» Your objective: Every record should be copied exactly, except that pictures are to be omitted.

» Collected data:

-.-.-

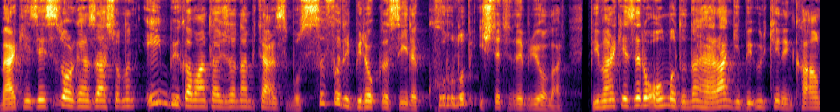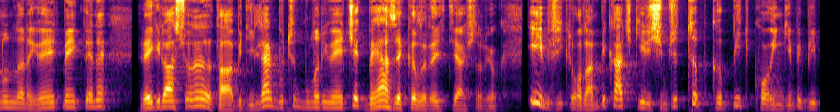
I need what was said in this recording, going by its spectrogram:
Merkeziyetsiz organizasyonların en büyük avantajlarından bir tanesi bu. Sıfır bürokrasiyle kurulup işletilebiliyorlar. Bir merkezleri olmadığında herhangi bir ülkenin kanunlarına, yönetmeliklerine, regülasyonlara da tabi değiller. Bütün bunları yönetecek beyaz yakalara ihtiyaçları yok. İyi bir fikri olan birkaç girişimci tıpkı Bitcoin gibi bir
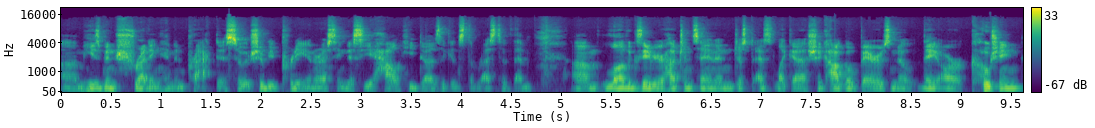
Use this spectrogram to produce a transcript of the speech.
Um, he's been shredding him in practice, so it should be pretty interesting to see how he does against the rest of them. Um, love Xavier Hutchinson, and just as like a Chicago Bears note, they are coaching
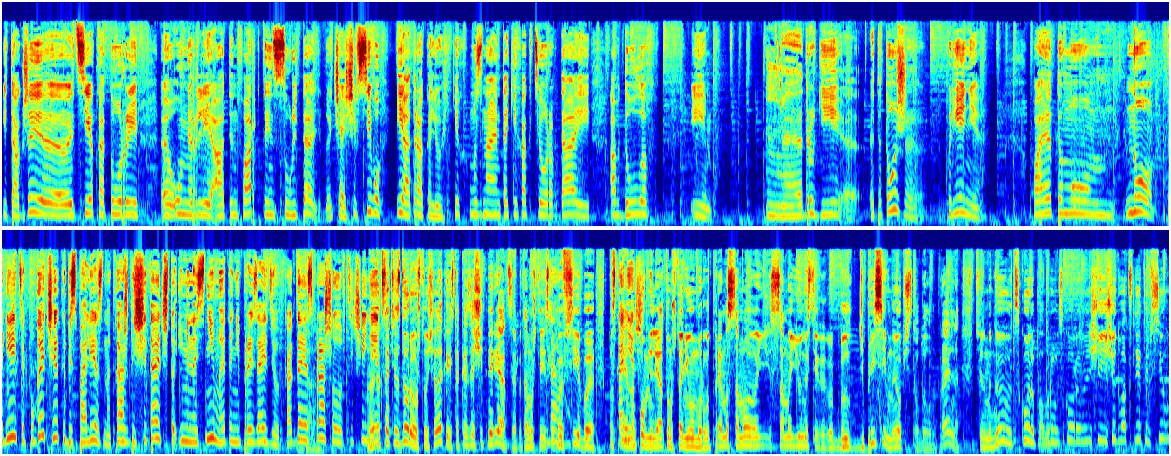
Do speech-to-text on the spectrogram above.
И также э, те, которые э, умерли от инфаркта, инсульта, чаще всего, и от рака легких. Мы знаем таких актеров, да, и Абдулов, и э, другие. Это тоже курение. Поэтому, но, понимаете, пугать человека бесполезно. Каждый считает, что именно с ним это не произойдет. Когда я Да. спрашивала в течение Но это, этого- кстати, здорово, что у человека есть такая защитная реакция, потому что если Да. бы все бы постоянно Конечно. помнили о том, что они умрут прямо с самой, с самой юности, как бы был депрессивное общество было бы, правильно? Все думают, ну вот скоро помру, скоро, еще, еще 20 лет и все.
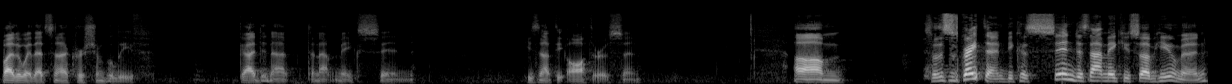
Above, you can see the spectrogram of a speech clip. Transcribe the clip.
By the way, that's not a Christian belief. God did not, did not make sin. He's not the author of sin. Um, so this is great then, because sin does not make you subhuman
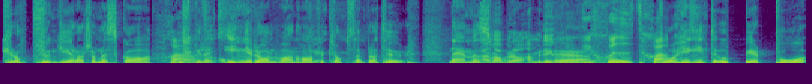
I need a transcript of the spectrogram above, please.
kropp fungerar som den ska, då Skönt. spelar det ingen roll vad han har för Okej. kroppstemperatur. Nej, men Det så. var bra. Men det är skönt. Det är skitskönt. Så häng inte upp er på,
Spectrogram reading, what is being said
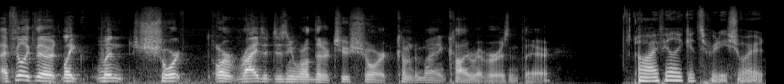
I feel like they're like when short or rides at Disney World that are too short come to mind. Kali River isn't there. Oh, I feel like it's pretty short.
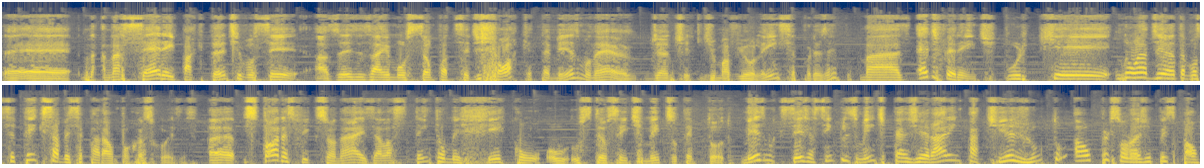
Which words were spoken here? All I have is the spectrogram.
é, na, na série é impactante, você, às vezes a emoção pode ser de choque até mesmo, né? Diante de uma violência, por exemplo. Mas é diferente. Porque não adianta, você tem que saber separar um pouco as coisas. Ah, histórias ficcionais, elas tentam mexer com os teus sentimentos o tempo todo. Mesmo que seja simplesmente para gerar empatia junto ao personagem principal.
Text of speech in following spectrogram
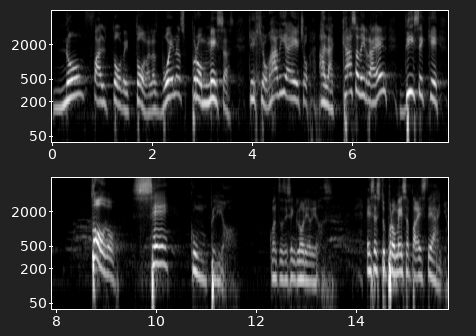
No faltó de todas las buenas promesas que Jehová había hecho a la casa de Israel, dice que todo se cumplió. ¿Cuántos dicen gloria a Dios? Esa es tu promesa para este año.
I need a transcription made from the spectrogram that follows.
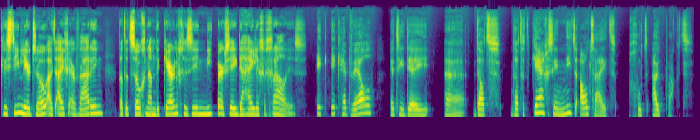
Christine leert zo uit eigen ervaring dat het zogenaamde kerngezin niet per se de heilige graal is. Ik, ik heb wel het idee uh, dat, dat het kerngezin niet altijd goed uitpakt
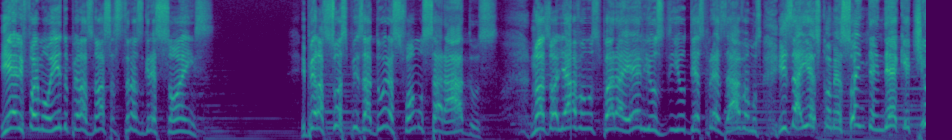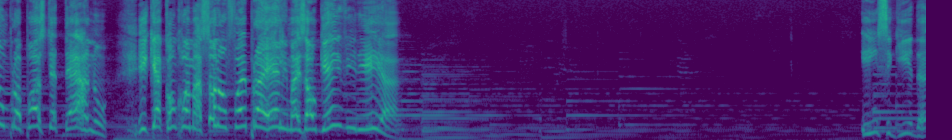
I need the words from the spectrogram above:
E ele foi moído pelas nossas transgressões. E pelas suas pisaduras fomos sarados. Nós olhávamos para ele e, o desprezávamos. Isaías começou a entender que tinha um propósito eterno. E que a conclamação não foi para ele, mas alguém viria. E em seguida,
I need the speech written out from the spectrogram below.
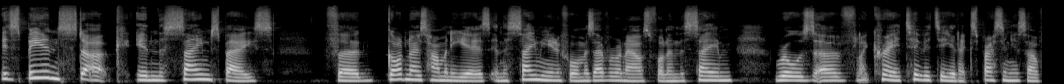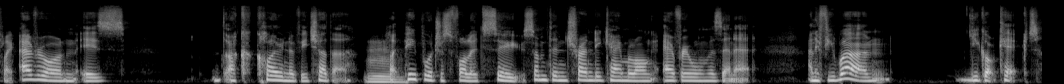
It's being stuck in the same space for God knows how many years in the same uniform as everyone else, following the same rules of like creativity and expressing yourself. Like everyone is like a clone of each other. Mm. Like people just followed suit. Something trendy came along, everyone was in it. And if you weren't, you got kicked.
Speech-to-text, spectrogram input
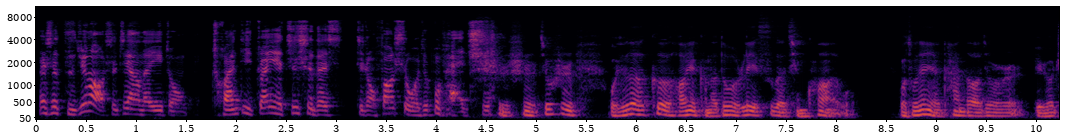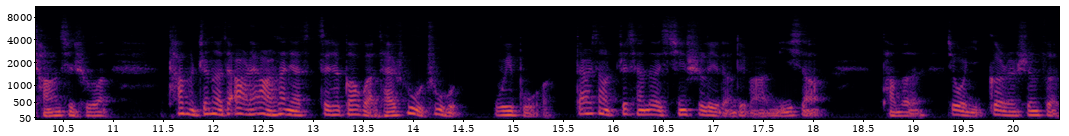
但是子君老师这样的一种传递专业知识的这种方式，我就不排斥。是是，就是我觉得各个行业可能都有类似的情况。我我昨天也看到，就是比如说长城汽车，他们真的在二零二三年这些高管才入驻微博。但是像之前的新势力的，对吧？理想，他们就是以个人身份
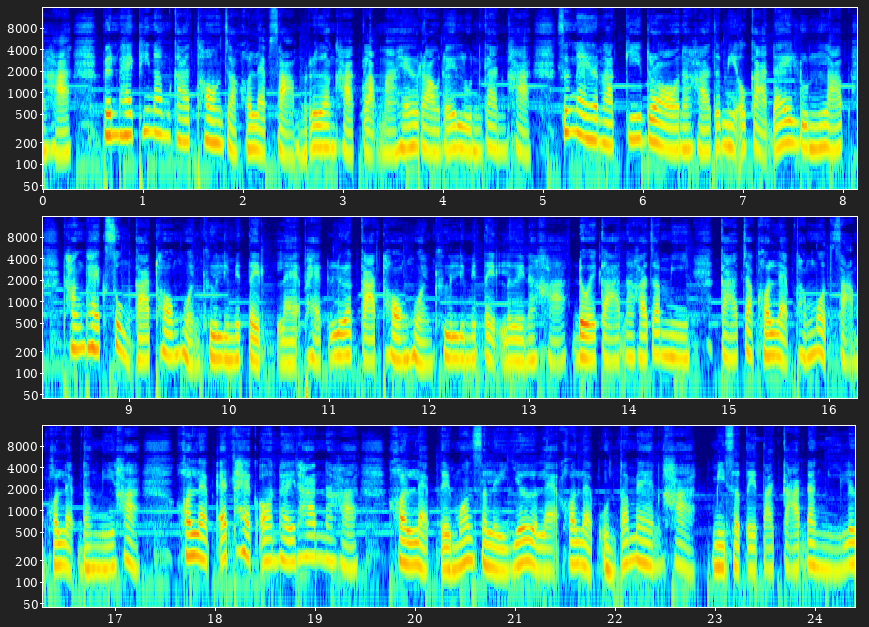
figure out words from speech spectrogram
นะคะ เป็นแพ็คที่นำการทองจากคอลแลบ3เรื่องค่ะ กลับมาให้เราได้ลุ้นกันค่ะ ซึ่งใน Lucky Draw นะคะ จะมีโอกาสได้ลุ้นรับ ทั้งแพ็คสุ่มการทองหวนคือลิมิเต็ดและแพ็คเลือกการทองหวนคือลิมิเต็ดเลยนะคะ โดยการ์ดนะคะจะมีการ์ดจากคอลแลบทั้งหมด3คอลแลบดังนี้ค่ะคอลแลบ Attack on Titan นะคะคอลแลบ Demon Slayer และคออลแลบ Ultraman ค่ะ มีสเตตัสการ์ดดังนี้เล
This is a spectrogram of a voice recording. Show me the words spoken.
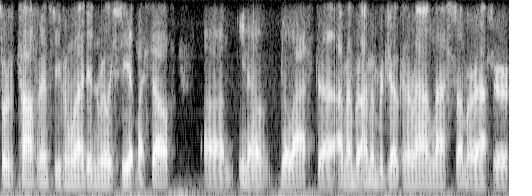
sort of confidence, even when I didn't really see it myself. Um, you know, the last uh, I remember I remember joking around last summer after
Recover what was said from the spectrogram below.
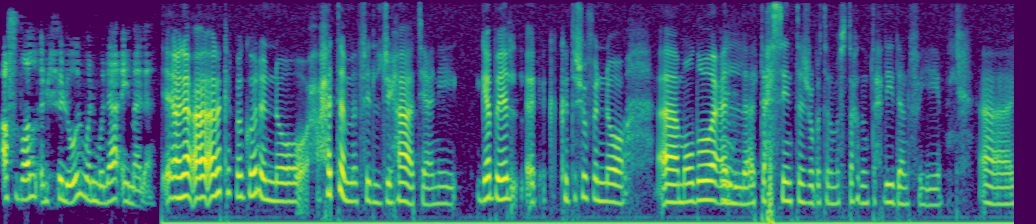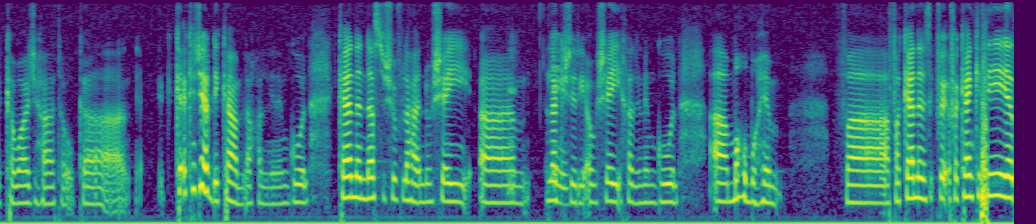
أفضل الحلول والملائمة له. أنا أنا كنت بقول إنه حتى في الجهات يعني قبل كنت أشوف إنه آه، موضوع تحسين تجربة المستخدم تحديدا في آه، كواجهات أو ك ك journey كاملة خلينا نقول كان الناس تشوف لها إنه شيء luxury إيه. أو شيء خلينا نقول آه، ما هو مهم ف... فكان فكان كثير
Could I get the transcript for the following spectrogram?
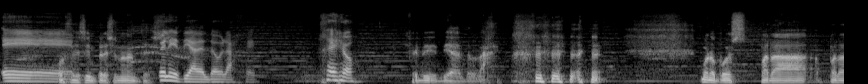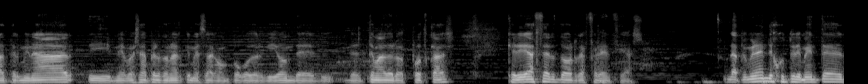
Eh, Voces impresionantes. Feliz día del doblaje. Jero. Feliz día del doblaje. bueno, pues para, para, terminar, y me vais a perdonar que me salga un poco del guion del, del tema de los podcasts, quería hacer dos referencias. La primera, indiscutiblemente,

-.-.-

» Answer section:
I need what was said in this recording, going by its spectrogram:
Merkeziyetsiz organizasyonların en büyük avantajlarından bir tanesi bu. Sıfır bürokrasiyle kurulup işletilebiliyorlar. Bir merkezleri olmadığında herhangi bir ülkenin kanunlarına, yönetmeliklerine, regülasyonlara da tabi değiller. Bütün bunları yönetecek beyaz yakalara ihtiyaçları yok. İyi bir fikri olan birkaç girişimci tıpkı Bitcoin gibi bir
Use this spectrogram to produce a transcript of the speech.
Um, he's been shredding him in practice, so it should be pretty interesting to see how he does against the rest of them. Um, love Xavier Hutchinson, and just as like a Chicago Bears note, they are coaching
Do speech-to-text on the spectrogram above.
И также э, те, которые э, умерли от инфаркта, инсульта, чаще всего, и от рака легких. Мы знаем таких актеров, да, и Абдулов, и э, другие. Это тоже курение. Поэтому, но, понимаете, пугать человека бесполезно. Каждый считает, что именно с ним это не произойдет. Когда я Да. спрашивала в течение Но это, этого- кстати, здорово, что у человека есть такая защитная реакция, потому что если Да. бы все бы постоянно Конечно. помнили о том, что они умрут прямо с самой, с самой юности, как бы был депрессивное общество было бы, правильно? Все думают, ну вот скоро помру, скоро, еще, еще 20 лет и все.
Above, you can see the spectrogram of a speech clip. Transcribe the clip.
By the way, that's not a Christian belief. God did not, did not make sin. He's not the author of sin. Um, so this is great then, because sin does not make you subhuman
I need a transcript of the spectrogram above, please.
kropp fungerar som den ska, då Skönt. spelar det ingen roll vad han har för Okej. kroppstemperatur. Nej, men Det så. var bra. Men det är skönt. Det är skitskönt. Så häng inte upp er på,
Spectrogram reading, what is being said
I feel like they're like when short or rides at Disney World that are too short come to mind. Kali River isn't there. Oh, I feel like it's pretty short.
Which words were spoken here? All I have is the spectrogram.
é, na, na série é impactante, você, às vezes a emoção pode ser de choque até mesmo, né? Diante de uma violência, por exemplo. Mas é diferente. Porque não adianta, você tem que saber separar um pouco as coisas. Ah, histórias ficcionais, elas tentam mexer com os teus sentimentos o tempo todo. Mesmo que seja simplesmente para gerar empatia junto ao personagem principal.
Text of speech in following spectrogram
No faltó de todas las buenas promesas que Jehová había hecho a la casa de Israel, dice que todo se cumplió. ¿Cuántos dicen gloria a Dios? Esa es tu promesa para este año.
I need a transcription made from the spectrogram that follows.
Christine leert zo uit eigen ervaring dat het zogenaamde kerngezin niet per se de heilige graal is. Ik, ik heb wel het idee uh, dat, dat het kerngezin niet altijd goed uitpakt
I need the words from the spectrogram above:
E ele foi moído pelas nossas transgressões. E pelas suas pisaduras fomos sarados. Nós olhávamos para ele e, o desprezávamos. Isaías começou a entender que tinha um propósito eterno. E que a conclamação não foi para ele, mas alguém viria. E em seguida,
I need the speech written out from the spectrogram below.
It's being stuck in the same space for God knows how many years in the same uniform as everyone else, following the same rules of like creativity and expressing yourself. Like everyone is like a clone of each other. Mm. Like people just followed suit. Something trendy came along, everyone was in it. And if you weren't, you got kicked.
Speech-to-text, spectrogram input
但是子君老师这样的一种传递专业知识的这种方式，我就不排斥。是是，就是我觉得各个行业可能都有类似的情况。我我昨天也看到，就是比如说长城汽车，他们真的在二零二三年这些高管才入驻微博。但是像之前的新势力的，对吧？理想，他们就是以个人身份
figure out words from speech spectrogram
นะคะ เป็นแพ็คที่นำการทองจากคอลแลบ3เรื่องค่ะ กลับมาให้เราได้ลุ้นกันค่ะ ซึ่งใน Lucky Draw นะคะ จะมีโอกาสได้ลุ้นรับ ทั้งแพ็คสุ่มการทองหวนคือลิมิเต็ดและแพ็คเลือกการทองหวนคือลิมิเต็ดเลยนะคะ โดยการ์ดนะคะจะมีการ์ดจากคอลแลบทั้งหมด3คอลแลบดังนี้ค่ะคอลแลบ Attack on Titan นะคะคอลแลบ Demon Slayer และคออลแลบ Ultraman ค่ะ มีสเตตัสการ์ดดังนี้เล
This is a spectrogram of a voice recording. Show me the words spoken.
sort of confidence, even when I didn't really see it myself. Um, you know, the last uh, I remember I remember joking around last summer after
Recover what was said from the spectrogram below.
أفضل الحلول والملائمة له. أنا أنا كنت بقول إنه حتى في الجهات يعني قبل كنت أشوف إنه آه، موضوع تحسين تجربة المستخدم تحديدا في آه، كواجهات أو ك ك journey كاملة خلينا نقول كان الناس تشوف لها إنه شيء luxury إيه. أو شيء خلينا نقول آه، ما هو مهم ف... فكان فكان كثير
Could I get the transcript for the following spectrogram?
Eh, Voces impresionantes. Feliz día del doblaje. Jero. Feliz día del doblaje. bueno, pues para, para, terminar, y me vais a perdonar que me salga un poco del guion del, del tema de los podcasts, quería hacer dos referencias. La primera, indiscutiblemente,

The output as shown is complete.